Cognition test conducting a screening

This suite of five modules focuses on cognition after stroke (Module A), and on using the Oxford Cognitive Screen (OCS) to assess post-stroke cognitive impairments (Modules B to E).

The OCS licence (and screening tools for approved versions) are freely available for publicly funded clinical and research use.

If you plan on using the OCS at your site, you will need an OCS licence and the OCS screening materials relevant to your country.


If your Health Service/site/you already have an OCS licence, contact the UK OCS team at healthoutcomes@innovation.ox.ac.uk to obtain the OCS-AU materials.

NSW Health has a statewide licence for all NSW Health sites to use the OCS-AU. Theses OCS modules can be completed on My Health Learning, so it is recorded in your Health Education Record. Please refer to the Agency for Clinical Innovation for instructions on how to obtain the OCS materials, including state-wide forms approved for the patient medical record.

It will be useful to refer to the OCS materials while completing this module (hard or electronic version) i.e. country-specific (User Manual, Patient Pack and Test Booklets for Version A or B) or the sample download of the UK OCS Patient Pack and Test Booklet.

Target audience

The modules are aimed at qualified clinicians (occupational therapists, speech pathologists, psychologists, physiotherapists and specialist nurses) working with people after a stroke. Clinicians administering the OCS and reporting the results need to have sufficient clinical knowledge to understand and interpret cognitive impairments occurring in stroke.


These modules have been developed through a collaboration of:

  • Colette Sanctuary (Stroke OT, OCS-AU Project Officer), Luisa Hewitt (Stroke Speech Pathologist, OCS-AU Project Officer) and Dr Di Marsden (Manager, Stroke Projects and Education), Hunter Stroke Service, Hunter New England Local Health District, NSW, Australia
  • Stroke Network, NSW Agency for Clinical Innovation, NSW, Australia
  • Associate Professor Nele Demeyere (Senior Clinical Neuropsychologist), Oxford University, UK, who, along with her colleagues, developed the Oxford Cognitive Screen.
  • Joe Hughes (Creative Producer, Director), Magpie Creative, NSW, Australia.

with additional collaborators for Module A:

  • Professor Rene Stolwyk (Senior Clinical Neuropsychologist), Turner Institute for Brain and Mental Health, Monash University, Victoria, Australia
  • Dr D. Vincent Oxenham (Senior Clinical Neuropsychologist), Royal North Shore Hospital and Macquarie University, NSW, Australia.

Learning objectives

A: Introduction

  • describe common cognitive impairments post stroke
  • identify stroke guideline recommendations for cognitive screening after stroke
  • list cognitive screening tools frequently used after a stroke
  • identify limitations undertaking cognitive screening.

B: Introducing the Oxford Cognitive Screen

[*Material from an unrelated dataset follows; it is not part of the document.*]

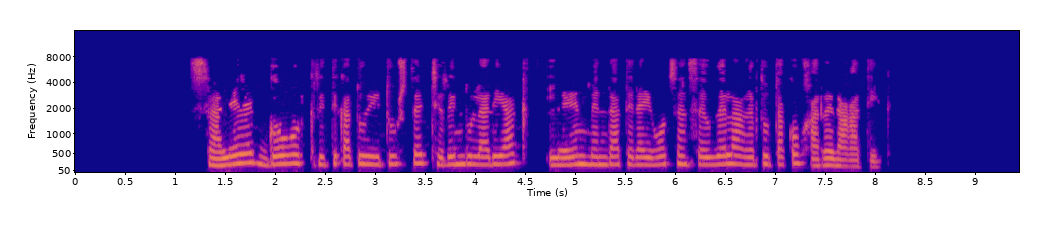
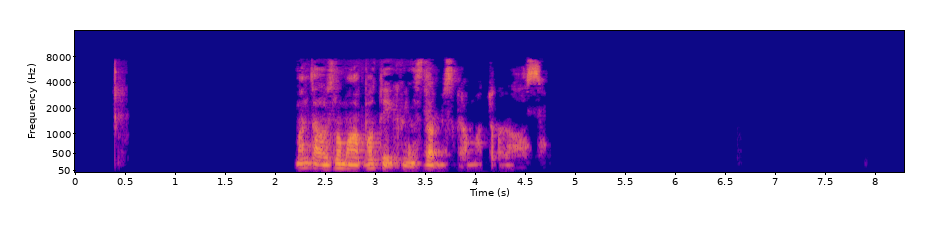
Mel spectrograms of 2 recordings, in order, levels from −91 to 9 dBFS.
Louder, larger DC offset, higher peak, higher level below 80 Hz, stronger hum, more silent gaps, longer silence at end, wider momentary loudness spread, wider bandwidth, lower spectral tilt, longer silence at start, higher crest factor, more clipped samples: second, -25 LUFS vs -18 LUFS; neither; second, -10 dBFS vs 0 dBFS; second, -72 dBFS vs -64 dBFS; neither; second, 2.30-2.34 s, 4.56-4.70 s vs 0.54-2.19 s; second, 1.4 s vs 3.6 s; second, 8 LU vs 18 LU; about the same, 8 kHz vs 8 kHz; about the same, -5 dB/octave vs -4 dB/octave; first, 1.15 s vs 0.4 s; second, 16 dB vs 22 dB; neither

  • understand why and how the OCS was developed
  • describe why the OCS is appropriate for use with people after stroke
  • understand the different cognitive domains within the OCS cognitive wheel
  • understand how to apply for an OCS license.

C: Administering the Oxford Cognitive Screen

  • be able to complete the OCS (version A and B)
  • have the knowledge and skills required to administer the OCS.

D: Scoring and interpreting the Oxford Cognitive Screen

  • accurately score the OCS
  • interpret OCS scoring results
  • understand and successfully complete the OCS cognitive profile wheel
  • identify common errors and clinical questions with the OCS.

E: Documenting and reporting the Oxford Cognitive Screen results

  • document and report the OCS results clearly in medical records
  • describe possible functional cognitive implications identified through OCS screening
  • understand why it is important to provide feedback to a participant, their family and carers
  • describe how to use OCS results to guide patient/participant management
  • understand when it may be appropriate to do further cognitive assessment(s).